Beyond these edifices come the city’s latest epic struggles against fate: its screaming, pulsating business district, with hordes of motorbikes—the drivers texting on cellphones in traffic jams—and cutting-edge facades that invade an otherwise cruddy-drab jumble of storefronts. This is pre–chain store capitalism, with cafés everywhere, each different in mood and design, offering some of the best coffee in the world, and no sign of Starbucks. Despite all the history, Hanoi is no outdoor museum like the great cities of Europe. It is still in the ungainly process of becoming—closer to the disheveled chaos of India than to the alienating sterility of Singapore.

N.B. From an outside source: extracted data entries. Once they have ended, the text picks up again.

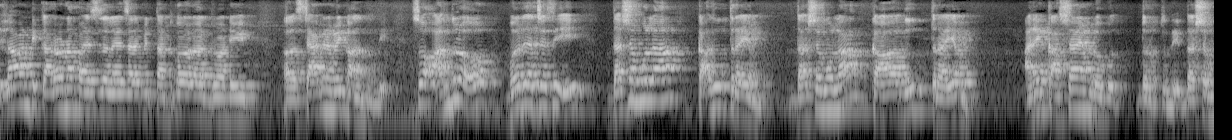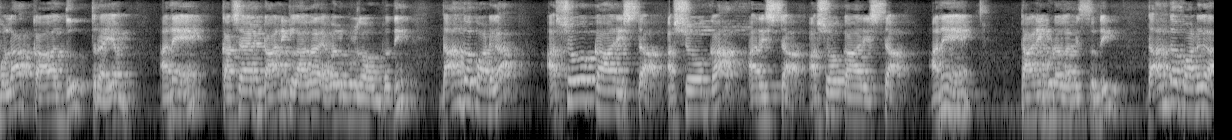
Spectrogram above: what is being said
ఎలాంటి కరోనా పరిస్థితులు అయినా సరే మీరు తట్టుకోవాలన్నటువంటి స్టామినా మీకు అందుతుంది. సో అందులో మొదటి వచ్చేసి దశముల కాదుత్రయం. దశముల కాదుత్రయం. అనే కషాయంలో దొరుకుతుంది. దశముల కాదు త్రయం అనే కషాయం టానిక్ లాగా అవైలబుల్గా ఉంటుంది. దాంతో పాటుగా అశోకారిష్ట అశోక అరిష్ట అశోకారిష్ట అనే టానిక్ కూడా లభిస్తుంది. దాంతో పాటుగా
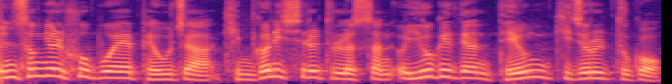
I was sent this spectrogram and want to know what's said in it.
윤석열 후보의 배우자 김건희 씨를 둘러싼 의혹에 대한 대응 기조를 두고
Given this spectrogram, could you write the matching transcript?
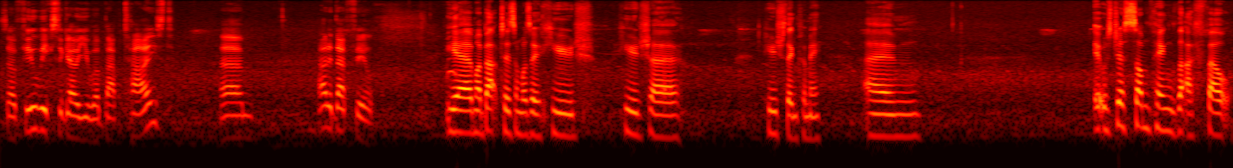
So a few weeks ago, you were baptized. Um, how did that feel? Yeah, my baptism was a huge, huge, uh, huge thing for me. Um, it was just something that I felt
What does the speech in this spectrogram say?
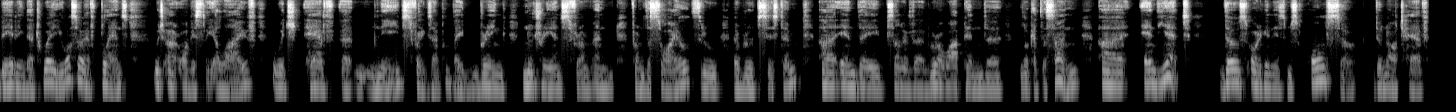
behaving that way, you also have plants which are obviously alive, which have uh, needs. For example, they bring nutrients from and from the soil through a root system, uh, and they sort of uh, grow up and uh, look at the sun. Uh, and yet, those organisms also do not have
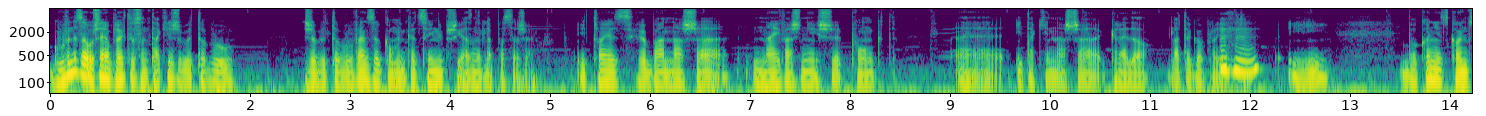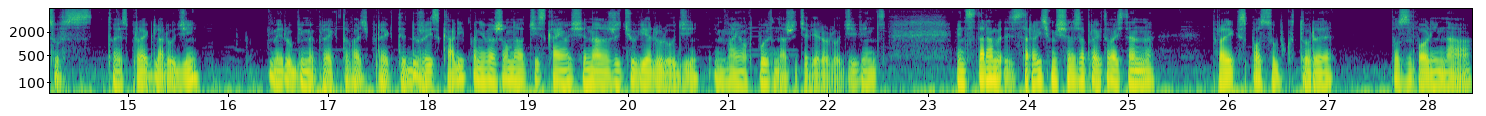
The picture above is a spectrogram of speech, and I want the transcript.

Vietnamese are now prying their way into the developed world—for the sake of themselves and their families, obviously, but also to preserve their independence against an equally dynamic China. And as it has been since antiquity, Hanoi remains a city of nervous political calculations, the price of being a potential middle-level power—the 13th-most-populous nation in the world—with a long coastline at the crossroads of major maritime routes and close to immense offshore energy deposits. On my visit there last year, I found a country seized not only with the imperative of economic development but also with the challenge of finding a modus vivendi with its age-old neighbor and hegemon—a challenge that it increasingly looks to the United States, its onetime adversary, to help meet.
That may demand that Americans, at least, shift their historical perspective and try to see the world through Vietnamese eyes. Ngo Quang Xuan, the vice chairman of the National Assembly’s Foreign Affairs Committee, tells me that the critical year for contemporary Vietnam was not 1975, when South Vietnam was overrun by the Communist North, but 1995, when relations were normalized with the United States, and Vietnam joined the Association of Southeast Asian Nations (ASEAN) and signed a “framework” agreement with the European Union. “We joined the world, in other words,” Xuan says, admitting that before making these decisions, “we had many hard discussions among ourselves.” For the truth is that despite their successive victories over the French and the Americans, the Vietnamese Communists, as their officials explained to me in a series of conversations over several weeks, felt continually humbled by events thereafter.
Consider: Vietnam had invaded Cambodia in 1978, liberating that country from the genocidal madness of Pol Pot’s Khmer Rouge regime. Though the invasion was an act of cold-blooded realism to blunt the strategic threat posed by the pro-Chinese Khmer Rouge, it had a vast and profoundly positive humanitarian effect. Nevertheless, for this pivotal act of mercy, pro-Soviet Vietnam was embargoed by a pro-Chinese coalition that included the United States, which, ever since President Richard Nixon’s 1972 trip to China, had tilted toward Beijing. In 1979, China itself invaded Vietnam, to keep Vietnam from marching through Cambodia to Thailand. Meanwhile, the Soviet Union never came to the aid of its client state. Vietnam was now diplomatically isolated, stuck in a quagmire in Cambodia and burdened by back-breaking poverty, largely as a result of its own militarism. The Vietnamese leaders of the 1970s, wrote Singapore’s then prime minister, Lee Kuan Yew, in his 2000 memoir, were “insufferable,” priding themselves as the “Prussians of Southeast Asia.” But the arrogance, as Vietnamese leaders have told me, didn’t last. Severe food shortages and the collapse of the Soviet empire in 1989–91 forced Vietnam to pull its troops out of Cambodia. Vietnam was now utterly friendless, its triumph over the Americans a distant memory. “The feeling of victory in that war was always muted,” a Vietnamese diplomat tells me, “because there was never a peace dividend.”